176 (110 females, 66 males) ninth-grade and tenth-grade students (mean age=15) attending Lasalle Catholic Comprehensive High School in Montreal. They were predominantly Caucasian, English-speaking, and from lower middle-class homes. The students were participating in the final year of a three-year longitudinal study.
- The Relationship Questionnaire (RQ : Bartholomew & Horowitz, 1991);
- Multiple Affect Adjective Checklist-Revised (MAACL-R : Zuckerman & Lubin, 1985);
- Social Desirability Scale (Strahan & Gerbasi, 1972);
- Computer Vignette Task of 30 minutes.
Type de traitement des données :
« While both parent and peer attachment security have been found to be related to adolescent’s well-being, the relative importance of each on the adolescent’s adjustment is in question. Further, insecure attachment appears to be a more important factor in depression for adolescent girls than boys (Kobak, Sudler, & Gamble, 1991). The present study investigates the role of parental and peer attachments in depression among adolescent boys and girls, and whether secure attachment to peers protects adolescents insecurely attached to parents, particularly girls, against depression. Adolescents (n = 176) completed self-reports measuring their depressed feelings and their attachment to mother, father, and best friend, and a computer task consisting of hypothetical situations in which they were asked how they would feel. The results suggested that attachment security to a close peer only protected girls insecurely attached to their father against depression. Attachment security to both parents appeared to protect adolescents against depression.

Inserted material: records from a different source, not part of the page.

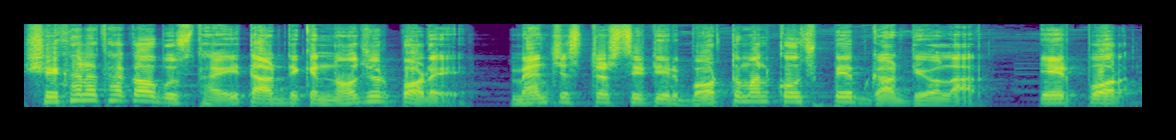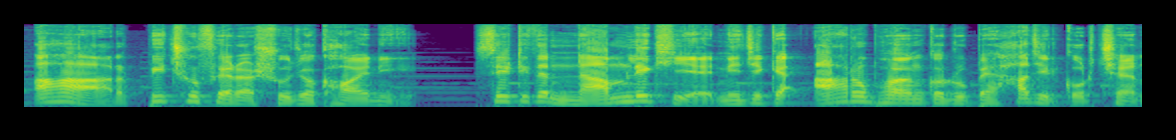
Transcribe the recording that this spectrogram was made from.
সেখানে থাকা অবস্থায় তার দিকে নজর পড়ে ম্যানচেস্টার সিটির বর্তমান কোচ পেপ গার্দিওলার। এরপর আর পিছু ফেরার সুযোগ হয়নি। সিটিতে নাম লিখিয়ে নিজেকে আরও ভয়ঙ্কর রূপে হাজির করছেন।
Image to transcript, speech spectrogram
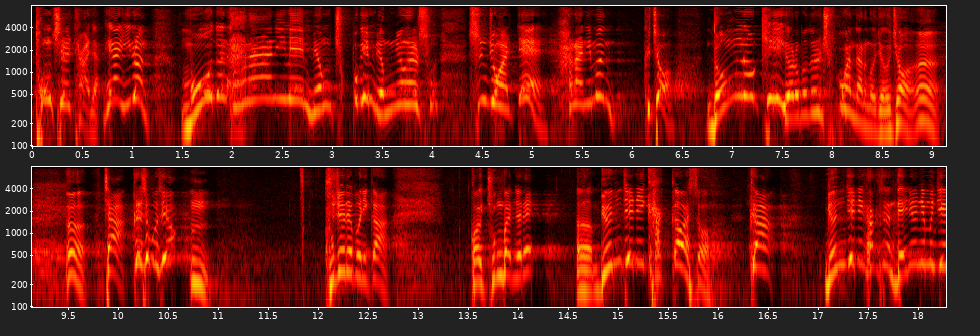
통치를 당하자. 그러니까 이런 모든 하나님의 명 축복의 명령을 수, 순종할 때 하나님은 그죠? 넉넉히 여러분들을 축복한다는 거죠. 그죠? 어, 어. 자, 그래서 보세요. 음. 9절에 보니까 거기 중반절에 어, 면전이 가까웠어. 그러니까 면전이 가까워서 내년이면 이제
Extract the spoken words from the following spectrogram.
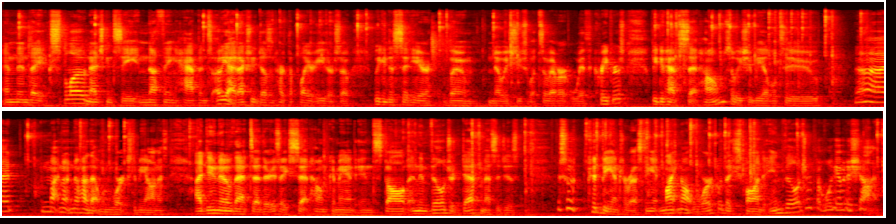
And then they explode, and as you can see, nothing happens. Oh yeah, it actually doesn't hurt the player either, so we can just sit here, boom, no issues whatsoever with creepers. We do have set home, so we should be able to uh, might not know how that one works, to be honest. I do know that uh, there is a set home command installed, and then villager death messages. This one could be interesting. It might not work with a spawned in villager, but we'll give it a shot.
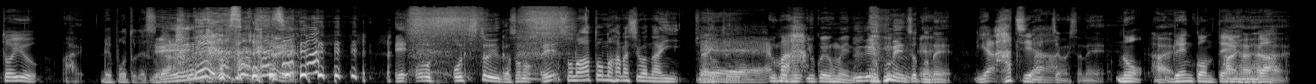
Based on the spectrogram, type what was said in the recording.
というはい。レポートですが、え えお落ちというかそのえその後の話はないないという。ええーまあ行方不明に。行方不明にちょっとねいや八夜のはい。レンコン店がい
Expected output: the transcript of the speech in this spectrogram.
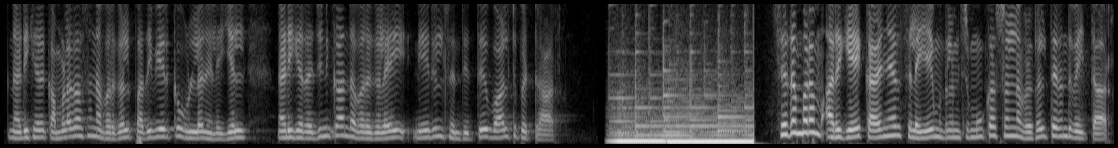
நடிகர் கமலஹாசன் அவர்கள் பதவியேற்க உள்ள நிலையில் நடிகர் ரஜினிகாந்த் அவர்களை நேரில் சந்தித்து வாழ்த்து பெற்றார். சிதம்பரம் அருகே கலைஞர் சிலையை முதலமைச்சர் மு ஸ்டாலின் அவர்கள் திறந்து வைத்தார்.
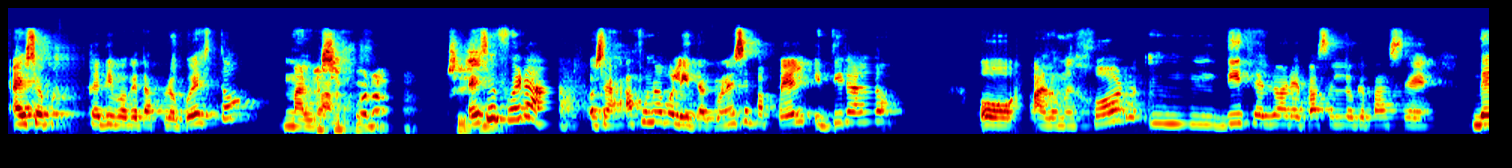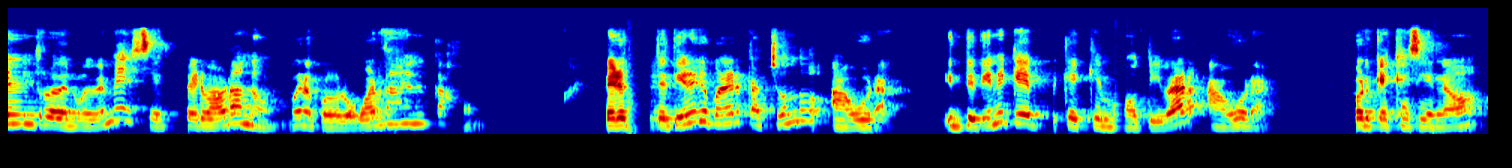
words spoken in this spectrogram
a ese objetivo que te has propuesto, mal Ese fuera. ese fuera. O sea, haz una bolita con ese papel y tíralo. O a lo mejor mm, dices lo haré pase lo que pase dentro de nueve meses, pero ahora no. Bueno, pues lo guardas en el cajón. Pero te tiene que poner cachondo ahora y te tiene que, que, motivar ahora. Porque es que si no,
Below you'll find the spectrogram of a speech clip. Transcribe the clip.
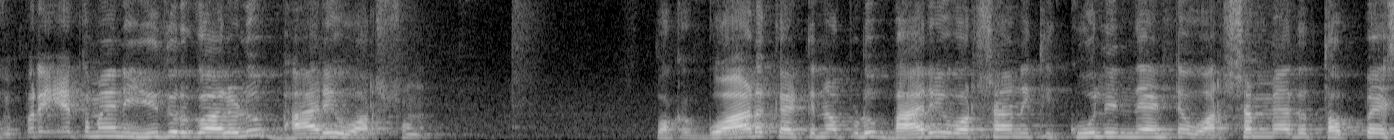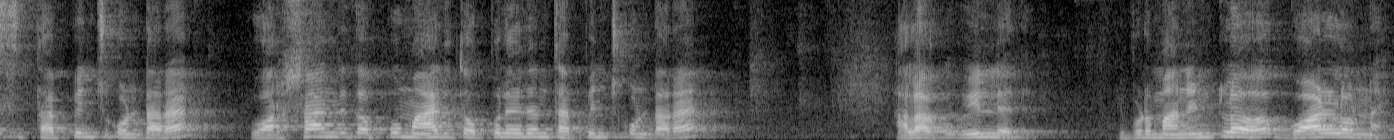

These findings substantiate the importance of attachment security to parents in adolescence and the need to examine gender differences and the separate effects of both mother and father when studying the importance of security to parents and to peers on the adolescent’s mental health. » (p. iii)